If these ‘Christian Values’, are not appreciated in our world, it is because the Kingdom is still to be fully established on this earth.
‘Acknowledgement and Thanks’ to ‘Recommended Source Material’ by:
Archbishop Daniel E. Pilarczyk, Fr. Fernando Armellini SCI, Peter Edmonds SJ, Richard Baawobr M.Afr, Joseph A. Slattery Ph.D, Adelmo Spagnolo MCCJ, Silvester O’Flynn OFM Cap, J.E. Spicer CSsR, John R. Donahue SJ and Alice Camille – Master’s degree in Divinity.
Reflections for each day this Week:
Almighty God and Father, on the … of the week following the Feast of all Saints Year C, we reflect on …
Sun. … The first reading where 144,000 of God’s servants are being sealed; in our most fundamental understanding, our ‘baptism’ means that we have been given the ‘seal’. Each and every one of us has received the call to holiness at our baptism, and it is the task of each and every one of us to respond to that call with all our hearts. Today let us recall and reaffirm our ‘Promises of Holy Baptism’.
Mon. … Those being saved by the ‘Blood of the Lamb’ identified as carrying ‘palm branches’ are seen as a sign of martyrdom. Our ‘White Robes’ at our baptism and confirmation were washed clean in the ‘Blood of the Lamb’ having found forgiveness in Jesus’ death. Have we by our actions given testimony with Jesus of God’s love to others who are lost in a hostile and unforgiving world?
Tue. … In the Psalm, at the entrance of the Temple there was a liturgy to remind all worshippers of the moral requirement for entry. In our Church there are ‘no moral requirements’ for entry. Our Church is a ‘hospital’ for sinners; all are welcome. There are however moral requirements to calling ourselves Christians. These moral requirements are centred around gratuitous love for God and others.
Wed. … John’s letter is very honest. We do not know what God is like, or what we will be like in the new life beyond this life. How God is, is how we will be, if we incline ourselves in God’s direction now, because whatever else God is, God is love.

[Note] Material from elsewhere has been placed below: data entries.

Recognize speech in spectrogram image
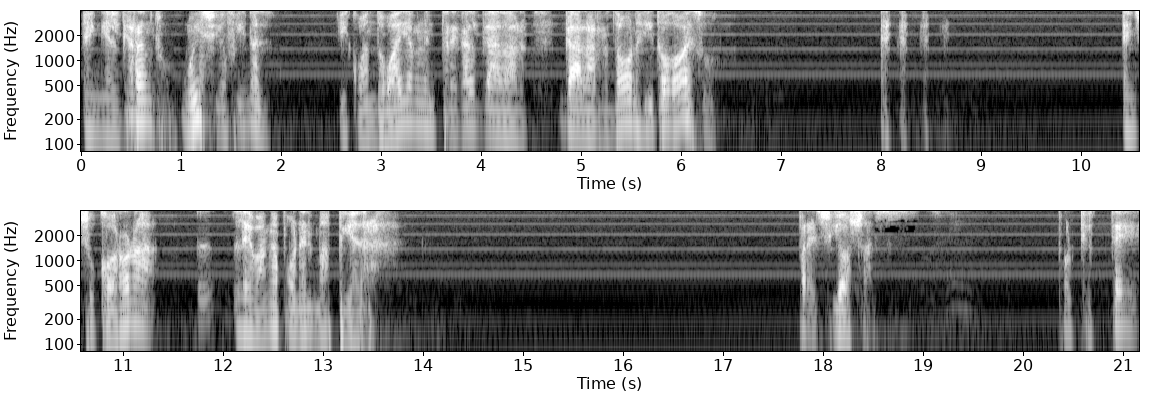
en el gran juicio final, y cuando vayan a entregar galardones y todo eso, en su corona le van a poner más piedras. Preciosas. Porque usted,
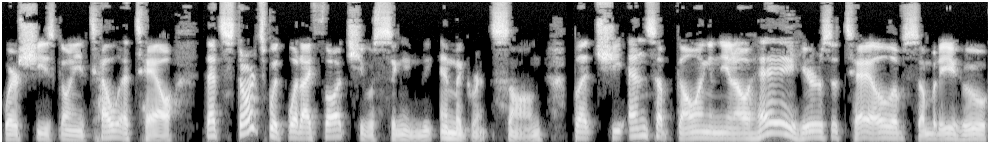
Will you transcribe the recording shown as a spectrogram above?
where she's going to tell a tale that starts with what I thought she was singing, the immigrant song, but she ends up going and, you know, hey, here's a tale of somebody who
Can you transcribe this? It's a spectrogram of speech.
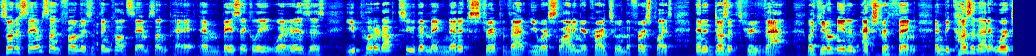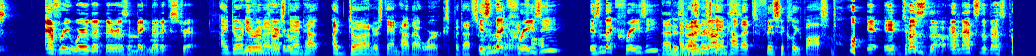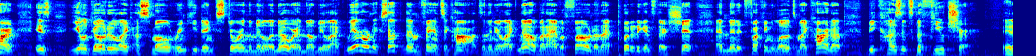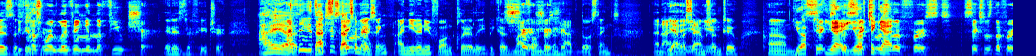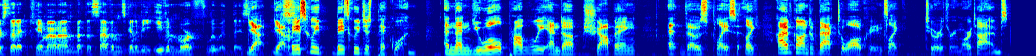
So in a Samsung phone, there's a thing called Samsung Pay, and basically what it is is you put it up to the magnetic strip that you were sliding your card to in the first place, and it does it through that. Like you don't need an extra thing, and because of that, it works everywhere that there is a magnetic strip. I don't You know even what I'm talking understand how I don't understand how that works, but that's Isn't really that delightful. crazy? Isn't that crazy? That is I don't understand how that's physically possible. It, it does though, and that's the best part. Is you'll go to like a small rinky-dink store in the middle of nowhere, and they'll be like, "We don't accept them fancy cards," and then you're like, "No, but I have a phone, and I put it against their shit, and then it fucking loads my card up because it's the future. It is the future. Because future. we're living in the future." It is the future. I, uh, I think it's that's interesting that's that- amazing. I need a new phone clearly because my phone sure, doesn't sure. have those things, and I Yeah, have a you- you- Samsung too. Um, You have to, Six, yeah, you have to get, the first. Six was the first that it came out on, but the seven's going to be even more fluid. They say. yeah, yeah. Basically, basically, just pick one, and then you will probably end up shopping at those places. Like I've gone to back to Walgreens like two or three more times.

Thur. … It is part of our Catholic teaching that all of us are called to be ‘saints’. The presence of the Spirit opens up a limitless vista for us, because God’s Spirit knows no limitation. However, limitations come from our lack of courage, our laziness, our pride and our attachments in the world. Let us pray to have the willingness to trust in God and to follow the movement of the Spirit in our lives.
Frid. … The moral qualities contained in the ‘Beatitudes’ are the Christian values we must all strive to achieve. Today in prayer, reflect on the Beatitudes that your spiritual state needs most in your faith’s journey. Ask in Jesus’ name, and it will be given to you when you need it most and are ready to receive it.

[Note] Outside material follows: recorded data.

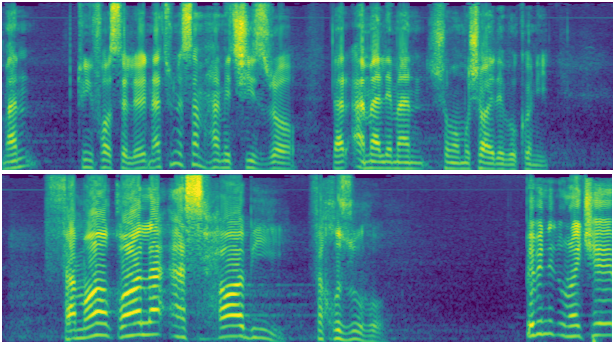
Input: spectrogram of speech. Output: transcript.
من تو این فاصله نتونستم همه چیز رو در عمل من شما مشاهده بکنید. فما قال اصحابی فخذوه. ببینید اونایی که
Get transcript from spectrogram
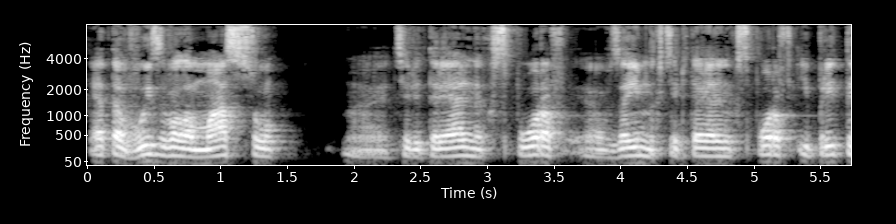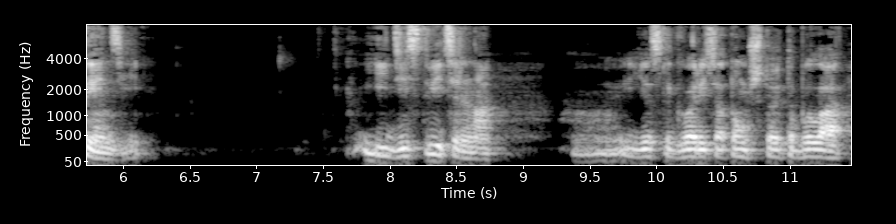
Это вызвало массу Э, территориальных споров, э, взаимных территориальных споров и претензий. И действительно, э, если говорить о том, что это была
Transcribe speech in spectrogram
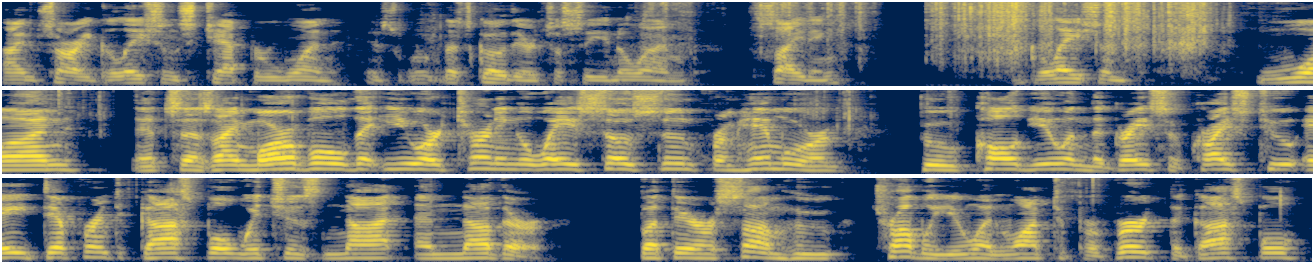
I'm sorry, Galatians chapter 1 is let's go there just so you know what I'm citing. Galatians 1 it says I marvel that you are turning away so soon from him who called you in the grace of Christ to a different gospel which is not another. But there are some who trouble you and want to pervert the gospel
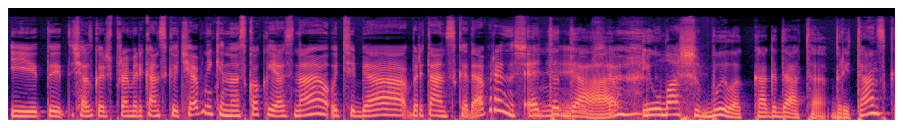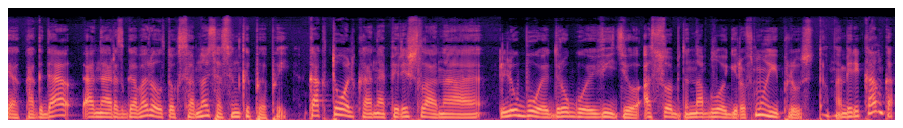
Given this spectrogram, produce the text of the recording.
и ты сейчас говоришь про американские учебники, но, насколько я знаю, у тебя британское, да, произношение? Это да. И у Маши было когда-то британское, когда она разговаривала только со мной, со свинкой Пеппой. Как только она перешла на любое другое видео, особенно на блогеров, ну и плюс там американка,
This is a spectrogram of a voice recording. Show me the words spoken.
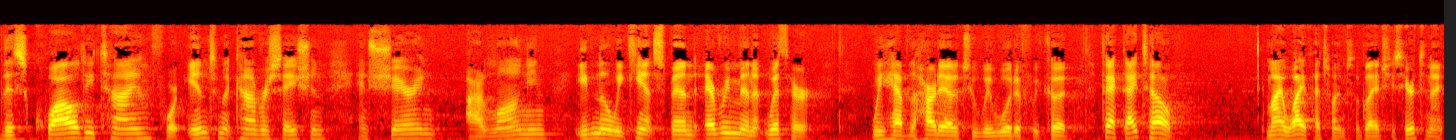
this quality time for intimate conversation and sharing our longing, even though we can't spend every minute with her, we have the heart attitude we would if we could. In fact, I tell my wife, that's why I'm so glad she's here tonight.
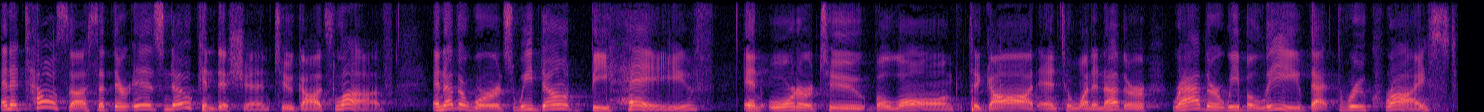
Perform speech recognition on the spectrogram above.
And it tells us that there is no condition to God's love. In other words, we don't behave in order to belong to God and to one another. Rather, we believe that through Christ,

Sat. … Those who possess the Beatitudes and embrace them are already at home in the Kingdom. How will we be identified when we stand at the gates of the Kingdom waiting to enter? Will we be showing that ‘aura of love’ that should surround us?

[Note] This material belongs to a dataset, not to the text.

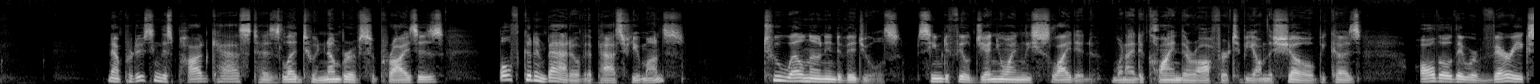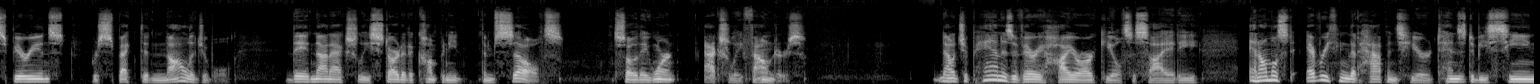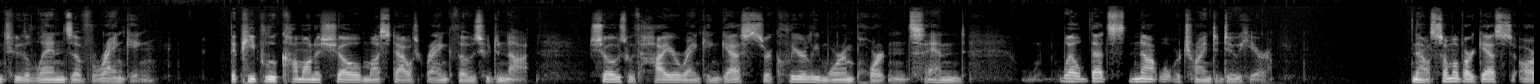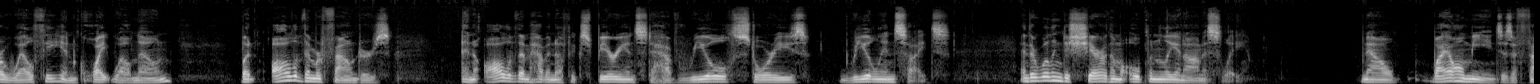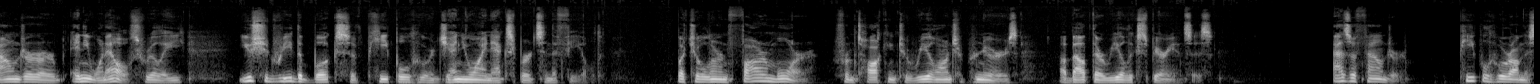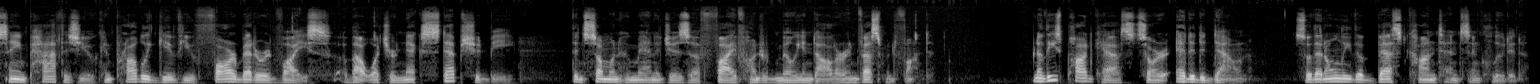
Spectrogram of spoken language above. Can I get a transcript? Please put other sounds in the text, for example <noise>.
Now, producing this podcast has led to a number of surprises, both good and bad over the past few months. Two well-known individuals seemed to feel genuinely slighted when I declined their offer to be on the show because although they were very experienced, respected, and knowledgeable, they had not actually started a company themselves, so they weren't actually founders. Now, Japan is a very hierarchical society, and almost everything that happens here tends to be seen through the lens of ranking. The people who come on a show must outrank those who do not. Shows with higher ranking guests are clearly more important, and, well, that's not what we're trying to do here. Now, some of our guests are wealthy and quite well known, but all of them are founders, and all of them have enough experience to have real stories, real insights, and they're willing to share them openly and honestly. Now, by all means, as a founder or anyone else, really, you should read the books of people who are genuine experts in the field. But you'll learn far more from talking to real entrepreneurs about their real experiences. As a founder, people who are on the same path as you can probably give you far better advice about what your next step should be than someone who manages a $500 million investment fund. Now, these podcasts are edited down so that only the best content's included.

Prayer after the Daily Reflection.
Heavenly Father, we honour today all the saints by joining with all the angels in joyful praise. We pray that You grant us Your Spirit that blessed their lives so that having shared their faith on earth; we may also come to know their joy and peace in Your Kingdom.
This we ask through our Lord Jesus Christ, Your Son, who lives and reigns with You and the Holy Spirit, One God, forever and ever. Amen.
Compliments: Bible Discussion Group.
Our Lady of the Wayside, Maryvale.
“Discovering the Truth through God’s living Word”.